▶ _ABOUT THIS EXERCISE_:
Print the entries verbatim, leaving out the images they contain.
Top of RECORDS PROVIDED
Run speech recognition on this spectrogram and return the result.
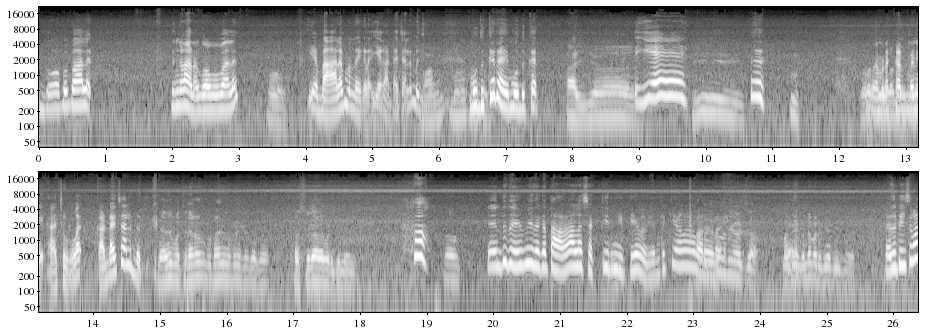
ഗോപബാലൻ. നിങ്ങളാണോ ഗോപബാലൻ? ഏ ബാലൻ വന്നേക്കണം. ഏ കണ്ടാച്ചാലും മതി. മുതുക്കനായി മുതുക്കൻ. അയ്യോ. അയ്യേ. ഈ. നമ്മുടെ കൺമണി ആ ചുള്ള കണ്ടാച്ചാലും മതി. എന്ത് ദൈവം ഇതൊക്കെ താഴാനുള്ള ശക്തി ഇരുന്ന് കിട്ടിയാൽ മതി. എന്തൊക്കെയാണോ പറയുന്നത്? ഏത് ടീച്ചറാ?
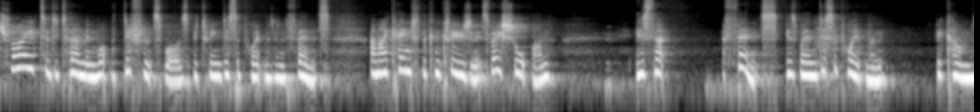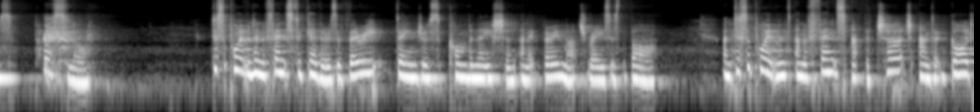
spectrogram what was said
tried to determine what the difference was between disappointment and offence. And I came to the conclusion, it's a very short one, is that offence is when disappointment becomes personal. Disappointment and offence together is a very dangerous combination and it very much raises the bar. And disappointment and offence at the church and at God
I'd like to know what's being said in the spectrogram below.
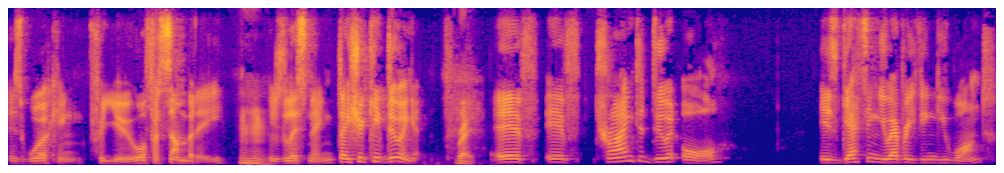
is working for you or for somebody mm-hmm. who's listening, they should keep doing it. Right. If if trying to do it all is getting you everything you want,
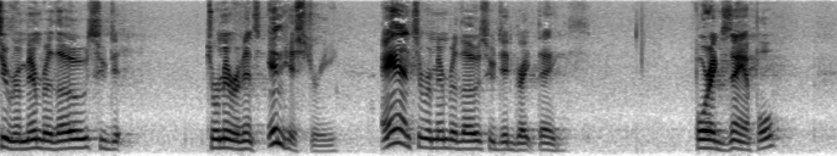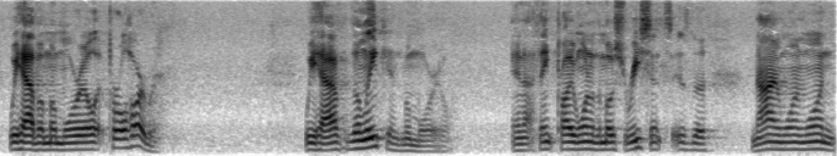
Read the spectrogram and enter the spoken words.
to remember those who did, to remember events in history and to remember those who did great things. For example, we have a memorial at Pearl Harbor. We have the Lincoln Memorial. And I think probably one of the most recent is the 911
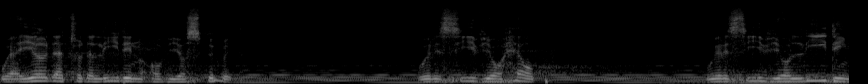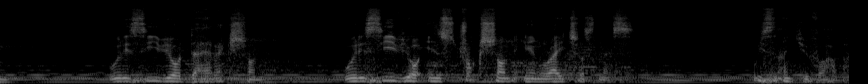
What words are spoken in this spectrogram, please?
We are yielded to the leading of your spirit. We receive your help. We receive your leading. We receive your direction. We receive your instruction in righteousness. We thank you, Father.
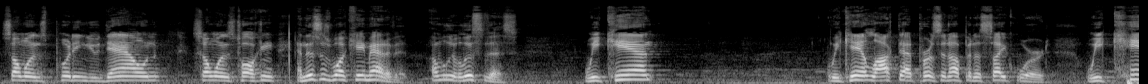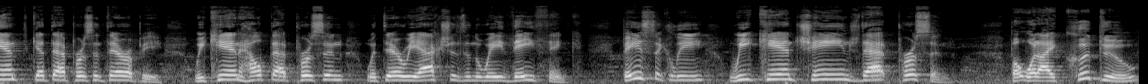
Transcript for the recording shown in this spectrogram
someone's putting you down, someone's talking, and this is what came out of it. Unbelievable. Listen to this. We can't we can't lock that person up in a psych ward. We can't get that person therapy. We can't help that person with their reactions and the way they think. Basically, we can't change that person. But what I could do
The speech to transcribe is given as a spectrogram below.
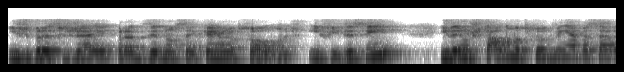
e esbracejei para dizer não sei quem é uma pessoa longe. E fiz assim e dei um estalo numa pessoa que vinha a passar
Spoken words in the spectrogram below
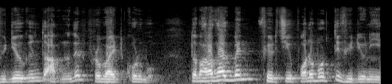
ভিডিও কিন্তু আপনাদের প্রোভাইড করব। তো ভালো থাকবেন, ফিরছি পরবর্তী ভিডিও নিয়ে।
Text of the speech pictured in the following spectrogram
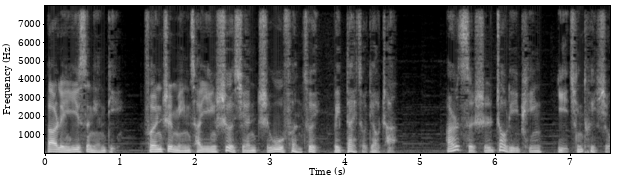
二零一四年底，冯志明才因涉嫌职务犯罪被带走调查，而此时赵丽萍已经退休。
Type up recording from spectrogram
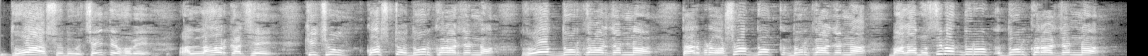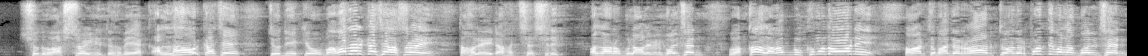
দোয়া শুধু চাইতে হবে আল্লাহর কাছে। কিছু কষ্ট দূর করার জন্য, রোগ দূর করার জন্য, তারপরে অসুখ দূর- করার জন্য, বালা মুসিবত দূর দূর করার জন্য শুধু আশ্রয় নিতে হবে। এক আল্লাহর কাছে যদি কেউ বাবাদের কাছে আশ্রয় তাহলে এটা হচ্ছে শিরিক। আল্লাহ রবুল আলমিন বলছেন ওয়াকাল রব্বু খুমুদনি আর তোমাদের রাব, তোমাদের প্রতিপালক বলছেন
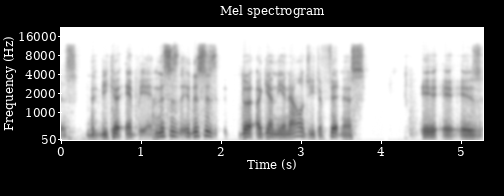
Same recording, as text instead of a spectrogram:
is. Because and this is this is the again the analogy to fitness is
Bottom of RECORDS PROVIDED
▶ _SOLUTION TO THIS PROBLEM_:
Run speech recognition on this spectrogram and return the result.
ഗോപബാലൻ. നിങ്ങളാണോ ഗോപബാലൻ? ഏ ബാലൻ വന്നേക്കണം. ഏ കണ്ടാച്ചാലും മതി. മുതുക്കനായി മുതുക്കൻ. അയ്യോ. അയ്യേ. ഈ. നമ്മുടെ കൺമണി ആ ചുള്ള കണ്ടാച്ചാലും മതി. എന്ത് ദൈവം ഇതൊക്കെ താഴാനുള്ള ശക്തി ഇരുന്ന് കിട്ടിയാൽ മതി. എന്തൊക്കെയാണോ പറയുന്നത്? ഏത് ടീച്ചറാ?
spectrogram what was said
tried to determine what the difference was between disappointment and offence. And I came to the conclusion, it's a very short one, is that offence is when disappointment becomes personal. Disappointment and offence together is a very dangerous combination and it very much raises the bar. And disappointment and offence at the church and at God
I'd like to know what's being said in the spectrogram below.
is working for you or for somebody mm-hmm. who's listening, they should keep doing it. Right. If if trying to do it all is getting you everything you want,
Read the spectrogram and enter the spoken words.
to remember those who did, to remember events in history and to remember those who did great things. For example, we have a memorial at Pearl Harbor. We have the Lincoln Memorial. And I think probably one of the most recent is the 911
What words are spoken in this spectrogram, please?
We are yielded to the leading of your spirit. We receive your help. We receive your leading. We receive your direction. We receive your instruction in righteousness. We thank you, Father.
Transcript for the recording shown in this spectrogram
someone's putting you down, someone's talking, and this is what came out of it. Unbelievable. Listen to this. We can't we can't lock that person up in a psych ward. We can't get that person therapy. We can't help that person with their reactions and the way they think. Basically, we can't change that person. But what I could do
The speech to transcribe is given as a spectrogram below.
e esbracejei para dizer não sei quem é uma pessoa longe. E fiz assim e dei um estalo numa pessoa que vinha a passar
Spoken words in the spectrogram below
ভিডিও কিন্তু আপনাদের প্রোভাইড করব। তো ভালো থাকবেন, ফিরছি পরবর্তী ভিডিও নিয়ে।
Text of the speech pictured in the following spectrogram
二零一四年底，冯志明才因涉嫌职务犯罪被带走调查，而此时赵丽萍已经退休。
Type up recording from spectrogram
দোয়া শুধু চাইতে হবে আল্লাহর কাছে। কিছু কষ্ট দূর করার জন্য, রোগ দূর করার জন্য, তারপরে অসুখ দূর- করার জন্য, বালা মুসিবত দূর দূর করার জন্য শুধু আশ্রয় নিতে হবে। এক আল্লাহর কাছে যদি কেউ বাবাদের কাছে আশ্রয় তাহলে এটা হচ্ছে শিরিক। আল্লাহ রবুল আলমিন বলছেন ওয়াকাল রব্বু খুমুদনি আর তোমাদের রাব, তোমাদের প্রতিপালক বলছেন
Same recording, as text instead of a spectrogram:
is. Because and this is this is the again the analogy to fitness is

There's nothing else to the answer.